He adds that even after abandoning them, he still gets information from his ‘spies’ about who has fed his children. 

Then he calls to accuse them of taking over his home, staying with his wife and bringing HIV into his family. 

The area vice-chairperson and secretary for children affairs, Mathias Akutandikira, regretted the development in Isabirye’s home. 

“That child is so innovative, creative and responsible. Mukidi is keeping his siblings together and working for their survival,” Akutandikira says.

What Mukidi's day looks like 

“In the morning, I first ensure that the pieces of mattresses we sleep on are brought out to dry, in case one of us urinated on them at night. I then instruct each of my younger brothers to do different chores, including washing the utensils, sweeping the house and the courtyard. 

I peel some potatoes, fetch water in a 20-litre jerrycan from the borehole and also take our goat to graze. It is my pleasure for visitors to find a clean environment. Many come here to sympathise with our situation, but get shocked to find a clean compound. We must keep clean to ward off diseases because if any of us falls sick, where shall we get money for treatment?” he says. 

While cooking for his siblings, Mukidi often remembers that the sauce he is preparing lacks salt. 

He then dashes to the neighbour’s home to ask for salt, part of which he applies to the simmering tomatoes with groundnut paste. 

When food is ready, he invites the siblings to the meal. After lunch, Mukidi walks 3km to River Nile, to do fishing in a small boat. 

“It is risky, but we have to get fish we can sell to get some money. We don’t have many gardens; I have to buy at least one kilo of maize or cassava flour and some eggplants for supper. And we can’t keep begging for salt every day. Fishing is risky even for adults, but they still do it,” he says. 

In the evening, Mukidi makes sure that they all go to sleep after eating something. 

“However, it is not always possible. Sometimes we lock ourselves inside our house on empty stomachs. But we are getting used to eating once a day,” he says. 

The house Mukidi is talking about is a tiny grass-thatched hut with a leaking roof. But he says he has planned out a solution. 

“I am working on making bricks to construct another one. We are making bricks everyday before we play football or eat our jackfruit,” he narrates. 

Mukidi is quite amazing. Already, he has bought a small solar panel whose power lights up their hut at night.

Police speaks 

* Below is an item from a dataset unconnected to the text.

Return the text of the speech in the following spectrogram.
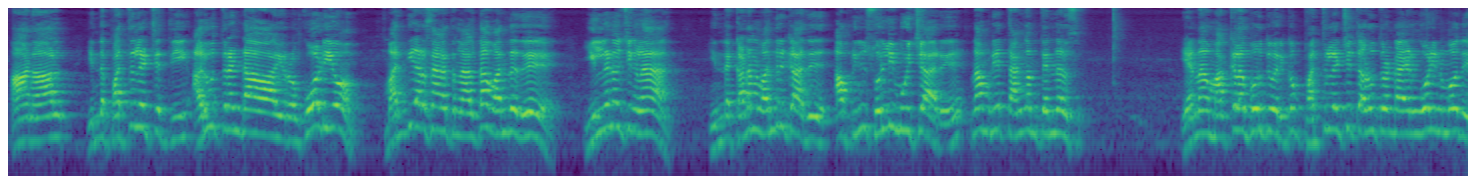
ஆனால் இந்த பத்து லட்சத்தி அறுபத்தி ரெண்டாயிரம் கோடியும் மத்திய அரசாங்கத்தினால்தான் வந்தது. இல்லைன்னு வச்சுங்களேன் இந்த கடன் வந்திருக்காது அப்படின்னு சொல்லி முடிச்சாரு நம்முடைய தங்கம் தென்னரசு. ஏன்னா மக்களை பொறுத்த வரைக்கும் பத்து லட்சத்து அறுபத்தி ரெண்டாயிரம் கோடினும் போது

Busoga North Police region spokesperson Michael Kasadha says between January and October 2021, Kamuli recorded 232 cases of child neglect, in addition to missing and abandoned children most of whom were due to domestic violence. 

“It is bad that the father left, but it may even be a blessing in disguise because the father, in anger, could have harmed the children,” he says. 

He notes that the most important thing now is to see how these children cope with life, get protected as they look for their parents. 

The youth chairperson Uganda Facebook, Miriam Mutesi, says: “The resilience and determination of the boy is impressive. We need to assist them.” 

The probation officer of Kamuli, Joshua Mboizi, says the issue was brought to their attention. 

“We are making arrangements to relocate the children to a safer place, where they can access food and education. We are still looking for funds and the place,” he says.

To help Musa Mukidi and his siblings, use any of the following: (Please use SUPPORT MUSA as the reason for the transaction) 


Step 1 Dial: *165#

Step 2 Select: PAYMENTS


Step 4 Select: MERCHANT CODE(NV3)

Step 5 Enter: PAYMENT REFERENCE (Support Musa Mukidi)

Step 6 Enter: AMOUNT




Step 1 Dial: *165#

Step 2 Select: PAYBILL

Step 3 Select OTHERS

Step 4 Select: BUSINESS NUMBER (600006)

Step 5 Enter: AMOUNT

Step 6 Enter: PAYMENT REFERENCE (Support Musa Mukidi)





Account (UGX) No: UGX 90 300 059 504 21

Swift Code: SBICUGK





Account (UGX) No: 01 056 106 904 00

Swift Code: SCBLUGKA





No Comment

(adsbygoogle = window.adsbygoogle || []).push({});